Internal Data: Businesses can have at least two problems getting internal data into their data warehouses. First, most companies have "silo" systems, which contain useful data that their data warehouse can't access for a variety of technical reasons.

Second, many IT Departments are backlogged. They insist that they can provide the data you need, but not right now. Long IT delays are a particular problem after a merger, because years could pass before the companies' data warehouses are fully integrated.

External Data: Many economic dangers and opportunities can be found only by including external data in reports and analyses. External data can include economic data, market trends, the performance of competitors, web traffic, survey data, trends in the costs of key resources, exchange rates, industry-specific data, and so on.

Because this data probably never will find a home in your data warehouse, it's data that your commercial BI software NEVER will use.

But Excel users can work easily with any data, internal or external. One way or the other, if they can get their hands on the data -- even in printed form -- Excel users can analyze and report it quickly.

3. Excel Easily Moves Between Analysis and Reporting

There's no basic difference between a "one-time" analysis and a periodic report.

Analyses turn into reports when the boss says, "That's great! Now I want to see monthly updates."

Reports turn into analyses when the boss says, "This result doesn't make any sense to me."

Too often, companies do their analyses in Excel and their reporting in some other program. As a consequence, users must translate their work between Excel and the other program. That busywork takes time away from problem-solving, and reduces the information that managers receive.

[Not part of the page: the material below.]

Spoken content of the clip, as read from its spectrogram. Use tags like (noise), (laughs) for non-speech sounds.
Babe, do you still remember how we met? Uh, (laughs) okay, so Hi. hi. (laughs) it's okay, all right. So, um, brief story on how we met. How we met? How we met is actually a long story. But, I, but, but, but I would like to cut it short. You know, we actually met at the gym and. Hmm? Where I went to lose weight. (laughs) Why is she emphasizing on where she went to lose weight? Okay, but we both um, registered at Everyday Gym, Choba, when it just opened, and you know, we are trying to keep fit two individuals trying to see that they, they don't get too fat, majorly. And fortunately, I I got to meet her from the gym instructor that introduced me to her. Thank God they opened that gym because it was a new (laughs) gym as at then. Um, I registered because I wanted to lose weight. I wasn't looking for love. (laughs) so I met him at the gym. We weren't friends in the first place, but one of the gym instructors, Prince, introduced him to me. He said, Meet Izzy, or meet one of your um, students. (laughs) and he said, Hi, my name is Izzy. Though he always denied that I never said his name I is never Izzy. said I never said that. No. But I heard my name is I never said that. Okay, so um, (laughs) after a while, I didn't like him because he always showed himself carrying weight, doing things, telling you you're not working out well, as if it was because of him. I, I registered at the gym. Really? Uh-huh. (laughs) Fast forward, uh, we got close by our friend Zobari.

But if reports and analyses both come from Excel, managers get more  answers more quickly.

4. Excel Offers Superb Reporting Agility

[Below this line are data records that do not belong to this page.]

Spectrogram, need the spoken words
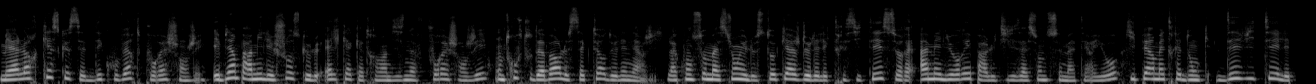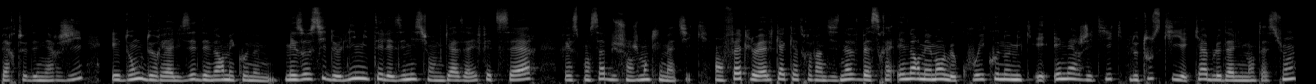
Mais alors, qu'est-ce que cette découverte pourrait changer? Eh bien, parmi les choses que le LK99 pourrait changer, on trouve tout d'abord le secteur de l'énergie. La consommation et le stockage de l'électricité seraient améliorés par l'utilisation de ce matériau, qui permettrait donc d'éviter les pertes d'énergie et donc de réaliser d'énormes économies, mais aussi de limiter les émissions de gaz à effet de serre responsables du changement climatique. En fait, le LK99 baisserait énormément le coût économique et énergétique de tout ce qui est câble d'alimentation,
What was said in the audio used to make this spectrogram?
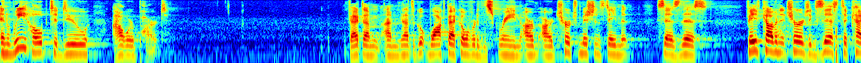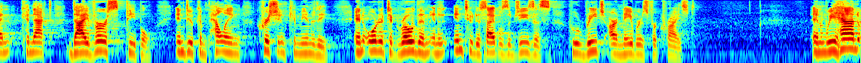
And we hope to do our part. In fact, I'm, I'm going to have to go walk back over to the screen. Our, our church mission statement says this Faith Covenant Church exists to con- connect diverse people into compelling Christian community in order to grow them in, into disciples of Jesus who reach our neighbors for Christ. And we had,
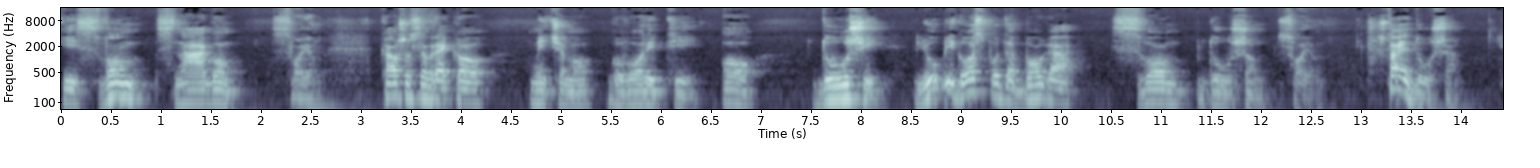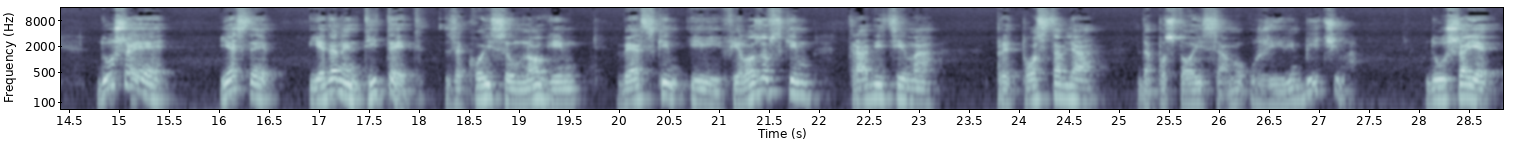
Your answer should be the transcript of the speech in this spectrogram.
i svom snagom svojom. Kao što sam rekao, mi ćemo govoriti o duši. Ljubi gospoda Boga svom dušom svojom. Šta je duša? Duša je, jeste jedan entitet za koji se u mnogim verskim i filozofskim tradicijama pretpostavlja da postoji samo u živim bićima. Duša je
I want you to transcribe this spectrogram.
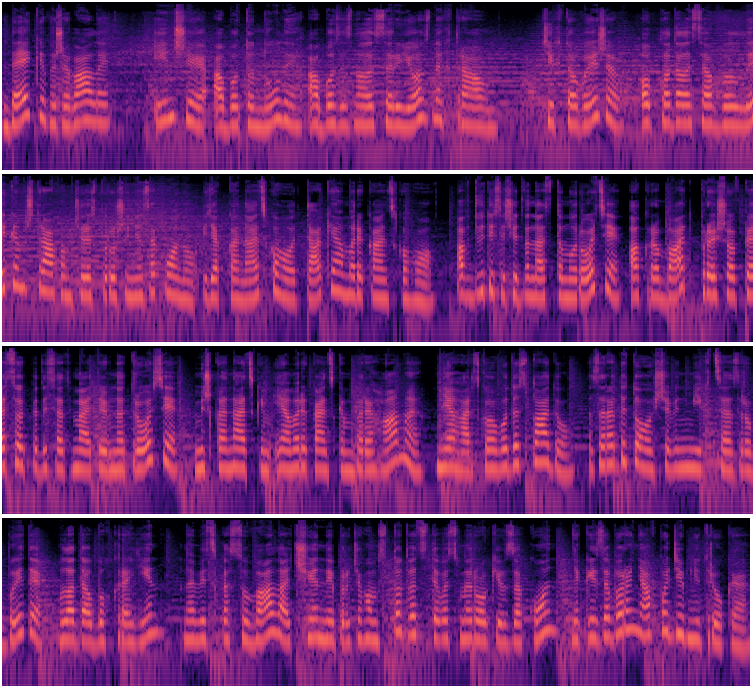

Suppose you're a manager who needs to change a key report significantly to help you adapt to the changing business climate.

If your company uses commercial BI software, you'll probably need to get help from someone in the IT Department. You'll probably need to schedule some meetings, wait for programming resources, and arrange funding for the project.

Because your new design probably will need further work after you see the first few versions, the project probably will take longer than you planned. And if your project takes too long, which they often do, your new report will be obsolete before it's completed.

But if your company relies on Excel reports, an Excel user probably can provide a revised version in a few hours or days. If the new report isn't quite what you want, your Excel user can make the changes quickly.

After all, we're not talking about rocket science here. It's only Excel.

5. Excel Reports Offer Unlimited Information Scope

Because many managers have a broad scope of responsibility, they need to see data from a wide variety of sources. And because many results often are correlated in some way, these reports are most effective when managers can see the results all at one time.

Few of the other BI systems can meet this challenge. But it's no problem for Excel. Excel dashboards offer the most effective way I know to summarize many data series from many data sources all on a few printed pages.

One printed dashboard page can contain several dozen charts and tables from from several dozen sources of data. By printing several Excel dashboards, and then spreading the pages out on a table, managers can easily compare and discuss hundreds of trends and forecasts all at one time.

You can learn more about Excel dashboards here.

Excel offers significant advantages for analyzing and presenting business information. But Excel also presents some challenges that you must overcome. Particularly, you need to set up easy ways to flow data into your spreadsheet reports, and develop ways to reduce errors.

The Excel challenges aren't major ones, however. They're ones that Excel users in business handle every day.


Learn more about Excel dashboards

Charley's SwipeFile charts

Free Excel Dashboards